TASK OBJECTIVE: Having found the line containing "Using this spectrogram, write" in the records below, copy that line and each later one exactly, dropping pictures.
▬▬▬
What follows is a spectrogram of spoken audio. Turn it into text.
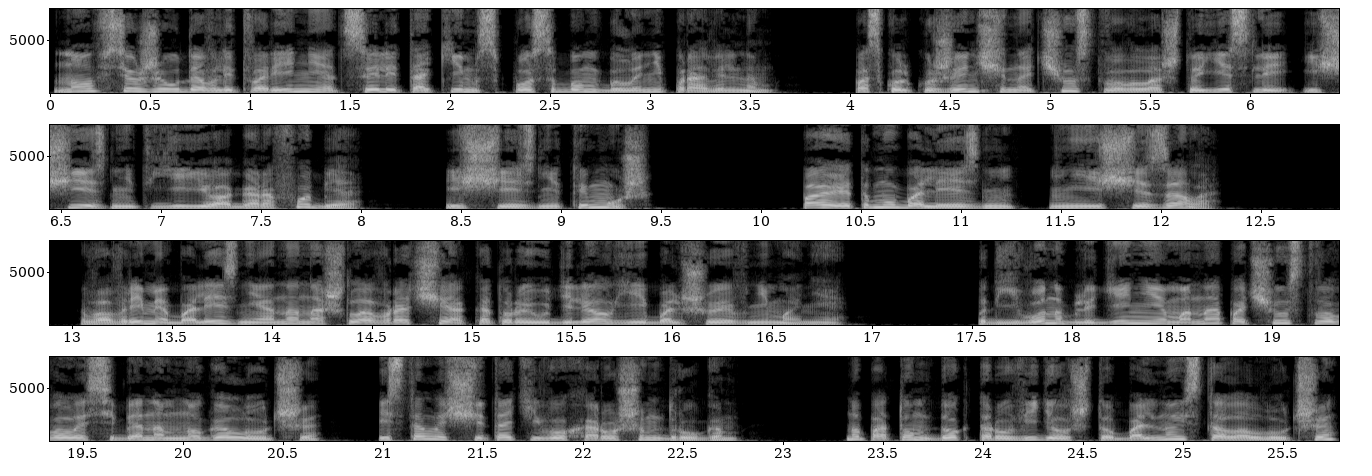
Но все же удовлетворение цели таким способом было неправильным, поскольку женщина чувствовала, что если исчезнет ее агорафобия, исчезнет и муж. Поэтому болезнь не исчезала. Во время болезни она нашла врача, который уделял ей большое внимание. Под его наблюдением она почувствовала себя намного лучше и стала считать его хорошим другом – но потом доктор увидел, что больной стало лучше,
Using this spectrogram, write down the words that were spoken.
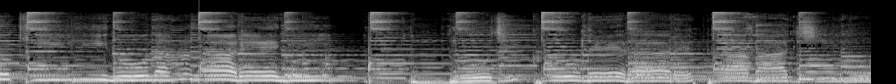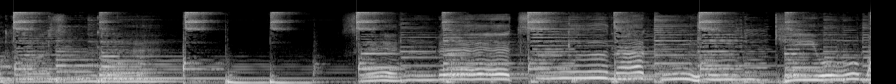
時の流れに閉じ込められた街のはずれ鮮烈な空気を招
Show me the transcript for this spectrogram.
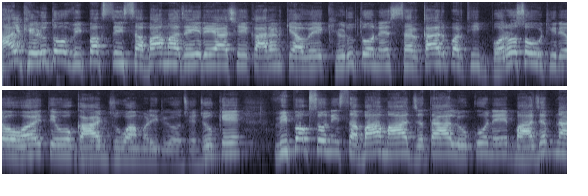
હાલ ખેડૂતો વિપક્ષની સભામાં જઈ રહ્યા છે કારણ કે હવે ખેડૂતોને સરકાર પરથી ભરોસો ઉઠી રહ્યો હોય તેવો ગાઢ જોવા મળી રહ્યો છે. જો કે વિપક્ષોની સભામાં જતા લોકોને ભાજપના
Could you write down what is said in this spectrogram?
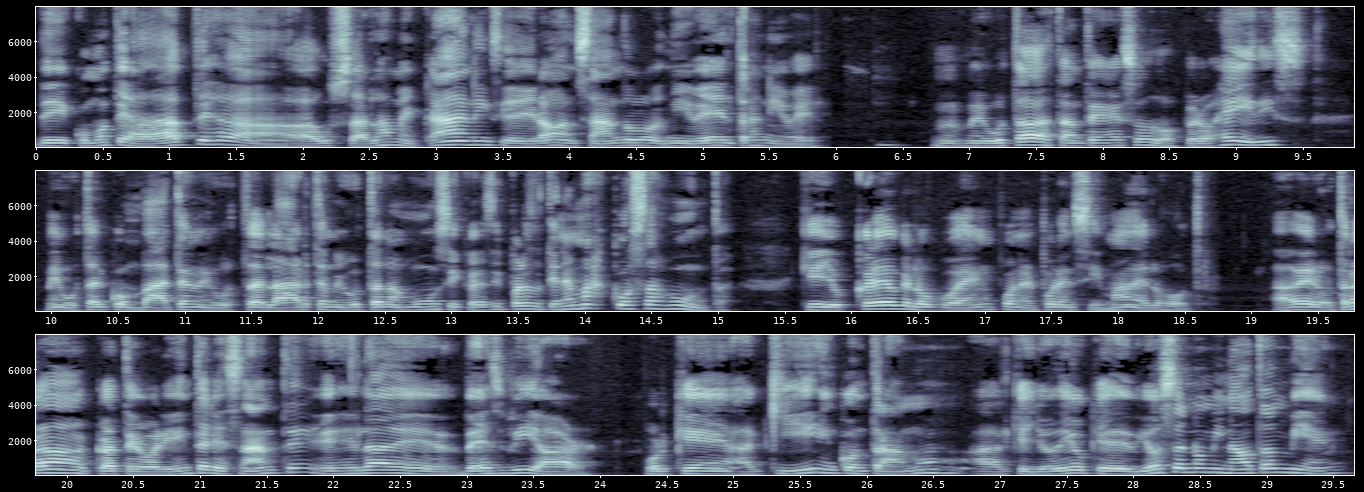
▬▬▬
TASK ANSWER:
Using this spectrogram, write down the words that were spoken.
時の流れに閉じ込められた街のはずれ鮮烈な空気を招
Show me the transcript for this spectrogram.
હાલ ખેડૂતો વિપક્ષની સભામાં જઈ રહ્યા છે કારણ કે હવે ખેડૂતોને સરકાર પરથી ભરોસો ઉઠી રહ્યો હોય તેવો ગાઢ જોવા મળી રહ્યો છે. જો કે વિપક્ષોની સભામાં જતા લોકોને ભાજપના
Could you write down what is said in this spectrogram?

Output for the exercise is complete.